Florida High School Creates Nationwide Model for Tech Success
Back Published 2009-04-28
Oakbrook Terrace, Ill. — April 28
With funding from the CompTIA Educational Foundation and other corporate sponsors, the first four-year students from Dunbar High School’s Academy for Technology Excellence are set to graduate next month.
With as many as 14 tech certifications each, 26 graduating seniors are ready to embark on full-time IT careers or use their credentials for extra college credits as they pursue more advanced degrees. Located in the Lee County school district of Fort Myers, Fla., the academy is a model for how schools around the country can provide high-end technology training and experience to high school students.
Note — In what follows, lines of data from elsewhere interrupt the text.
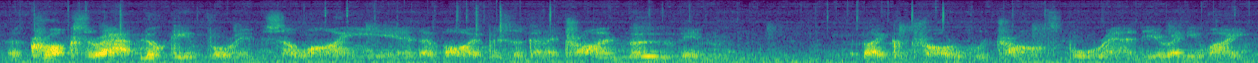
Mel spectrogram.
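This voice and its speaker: An actor playing a shady, knowing male scout and informant in a game cutscene, hushed and conspiratorial, in an echoey space. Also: a bass voice, big pitch swings, normal speed, gravelly, in a whisper, full character voice. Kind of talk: video game cutscene acting. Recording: echoey, distant from mic.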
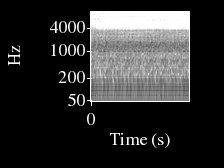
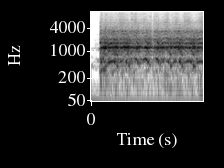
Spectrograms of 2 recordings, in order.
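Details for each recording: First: Mitsubishi Mirage automatic, finally running after a cranking-but-won't-start problem (no fuel at pump, new spark plugs, battery negative terminal reconnected): steady, even idle hum with no knocks, misses or squeals; normal idle. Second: Mitsubishi Mirage automatic cranks steadily at about three turns a second but never catches; no fuel comes out despite a new spark plug.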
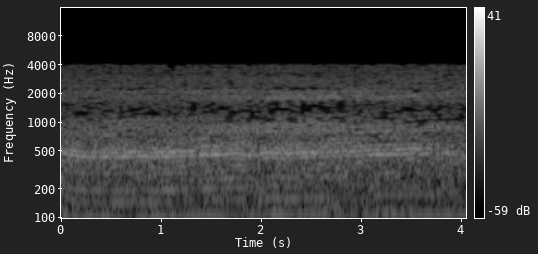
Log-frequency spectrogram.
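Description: Steady background hum and hiss in a pause between speech, with a constant mid-pitched tone running through it.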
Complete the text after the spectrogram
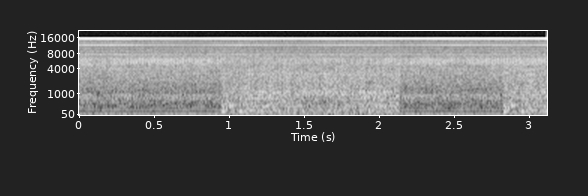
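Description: A large explosion booms and rumbles.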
“When you mix the academy’s technical training with Dunbar’s Center for Math & Science and AP programs, you create a perfect blend for student success and give these kids a highly competitive edge as they prepare for college and full-time careers,” said John Venator, president and CEO of the CompTIA Educational Foundation.
The academy boasts more than 994 IT certification tests passed to date, and teachers believe the students will surpass 1,000 certification tests by the end of this school year. Students receive hands-on instruction from certified instructors. Upon graduation, students have all the prerequisite skills and knowledge to choose an IT career path.
In November 2007, Microsoft recognized Dunbar High School as the nation’s first Microsoft Certified High School. Since then, Microsoft has been using Dunbar’s program as a pilot program for other high schools in the United States and beyond.
The academy has created an atypical learning environment compared to most high schools by using laboratory facilities with high-tech tools such as smart boards, custom computer desks, high-end computers, flat-panel monitors, LCD projectors and online training.
“Students often get jobs paying in the $40,000 range right after graduation, but most aim to go to college and often receive college credit for their certifications,” said Denise Spence, Magnet Grant Technology lead teacher at the Dunbar High School. “Our students run the gamut from the novice tech learner to the computer literate who tinkers around with technology on his or her own time. In general, if they want to learn it, they’ll get it.”
Certifications for Real-World Success
The students work toward different IT certifications each year. Freshmen focus on the CompTIA A+ certification. Sophomores prep for the CompTIA Network+ and Cisco Certified Network Associate certifications. Juniors tackle the Microsoft Certified Professional (MCP), Microsoft Certified Systems Administrator (MCSA) and Microsoft Certified Desktop Support Technician (MCDST) certifications. Seniors work toward the Microsoft Certified Systems Engineer (MCSE) certification exam.
This year, as part of the CompTIA Educational Foundation’s Creating Futures program and the CompTIA Education to Careers (E2C) program, 21 students already have passed the CompTIA A+ exam, and 11 have passed their Network+ exams. Classes continue through May and early June. If students pass their exams early in the year, then they focus on Microsoft Office certifications, allowing them to obtain multiple IT certifications each school year. For instance, sophomore Diego Mendez already has nine certifications as of this year.
Some students also earn special CompTIA Educational Foundation scholarships to reward their work. Academy senior Ryan Gates received a CompTIA IT Merit Award last November. Nominations for this spring’s awards are due May 15.
In Florida’s racial diverse population, the academy helps students from all backgrounds succeed and prepare for the working world. “Technology becomes like a new language for the students. There’s lots of new vocabulary to learn,” added Spence.
In some ways, the technology’s language makes it even easier for non-native English students to adapt quickly to the program. For example, senior Juan Quijada came into the academy primarily speaking Spanish as a freshman. He progressed quickly through the training materials and now has 14 certifications. This year, he was named by the Hispanic Affairs Advisory Board of Lee County as the High School Student of the Year and became the school’s “Top Dog,” a scholarship award given out to high-achieving students.
Partners With Government and Business
In 2004, Jana Hambruch, project director for the Office of Zone and Attractor Programs at Dunbar, landed a grant from the U.S. Department of Education to launch the academy. While the original grant money has since run out, the first students who started as freshman at the launch are ready to graduate and their success has created a greater clamoring from the IT industry and local population to continue the academy.
Working with volunteer business leaders, the school’s Business Advisory Committee analyzes the trends in technology and helps the teachers make curriculum decisions that benefit students by making them a more marketable workforce.
Students also can network with the committee members and often receive summer jobs or internships. Committee members include a range of local businesses from Fifth Third Bank and First Community Bank to VTECH, Data Center Resources and Entech Computer Services and also include representatives from local colleges such as Florida Gulf Coast University, Hodges University and Rasmussen College.
Dunbar currently is trying to raise $200,000 in donations to continue the academy program. The CompTIA Educational Foundation plans to continue its support of this model school. Individuals and companies can make a donation to the foundation by visiting http://www.comptia-ef.org.
To donate directly to Dunbar, contact Denise Spence at Denisecs@leeschools.net or 239-461-5322.